Just when everybody is trying to elude the disillusionment of tawdry Washington headlines with their Tiny Tim debauches, smoking Hanukkah candles, inebriated strolls through Bedford Falls, and tripping to Bing and Rosemary, they've been thrown into a moral abyss with The Eight: Reindeer Monologues, which puts Santa Claus on trial for conduct unbecoming a saint and jolly old elf. Well, if Washington leaders can lapse in stereophonic sound, if Norman Bates can stab again in living color, what chance have the holiday icons of our childhood of surviving unscathed?
In CPT's cozy basement theater are holly, mistletoe, fairies, and perky elves to show us to our seats. In the powder room is a vintage glowing '50s plastic Santa, showing us the way he used to be in his unbesmirched halcyon days.
One look at John Rivera-Resto's mural of outraged deer consorting with mike-wielding reporters, while deranged elves jig with malicious glee and haranguing lawyers gather at the North Pole, lets us know that the sugar is off the plum and the berry is off the holly. With Santa in the same quagmire as our Commander in Chief, the only miracle on 34th Street will be if he's left a single Barbie or erector set for sleighside distribution.
Originally performed in Chicago, where insolence thrives on every street corner, this prescient 1993 play supposes the trial of an unseen Mr. Kringle as a voracious sexual predator, molesting a Lolita-like Vixen, an act that sends an already fragile Rudolph into mental collapse, hopelessly babbling obscene Christmas carols.
Just as the Greeks laughed their gods off Olympus in plays by Aristophanes, playwright Jeff Goode dynamites secular Christmas--yes, Virginia, there is a Santa Claus, but he's no longer the genial do-gooder of Edmund Gwenn. He's grown to reflect our cynical society as a satyr decked in red velvet, a North Pole Marquis de Sade. Mrs. Claus has also been given the Goode treatment as a mean-spirited harpy, flirting with bucks and attempting to drown sexless elves in a punchbowl when not wearing them as Christmas ornaments. If all this sounds rather perverse, it is.
The ninety-minute action of the play is the courtroom testimony of Santa's outraged reindeer.
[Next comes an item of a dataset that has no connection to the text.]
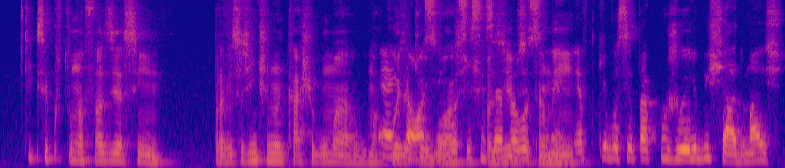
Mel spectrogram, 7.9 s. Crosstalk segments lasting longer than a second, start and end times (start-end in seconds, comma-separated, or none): 3.8-5.8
Dasher is the hard-line old pro; Cupid, the raging, proud, and out-there "queen"; Prancer, the Hollywood wannabe, without a sincere hoof on his body; Comet, the burly conservative, standing up for Santa as a rescuer of juvenile delinquent does and bucks; Dancer, the Jewish doe, forced by intolerance to give up ballet and haul toys; Donner, the put-upon, guilty father of Rudolph; and Vixen, the sleek Lolita of playdeer livestock, who unwittingly fans the flames of the mighty Kringle libido.
These roles are respectively played by Allen Branstein in a John Belushi takeoff; Jeffrey Allen as a flaming Harvey Fierstein Christmas ornament; Tim Coles, a Mamet-like Hollywood sleazeball; Jody Takacs as a Kathy Bates tough doe; Kevin M. Cherep as a curly-haired hunk of a John Bircher buck; Sarah Morton, who has nothing better to do when not writing wonderful plays than her hilarious take on Woody Allen's neuroticism; Michael J. Sobcazak in a Gene Hackmanish supporting guilt-ridden star turn; and Trishalana M. Kopaitich as a sassy and sexy Playdeer, redolent of Parker Posey.
All the eight performers have to suggest their deerdom are strapped-on antlers and outfits in various shades of brown. All eight are direct, vibrant, Saturday Night Live funny, and energetic, yet a bit frightening in their eagerness to trample over Yuletide reveries.
It's all rather funny and bright and a good palliative for Nutcracker/Christmas Carol surfeit. Director Jacqi Loewy and playwright Jeff Goode have taken solid aim and hit many new-age targets, but have the blood of our childhood innocence on their hands.
The Eight: Reindeer Monologues, through December 19, at Cleveland Public Theatre, 6415 Detroit Ave., 216-631-2575.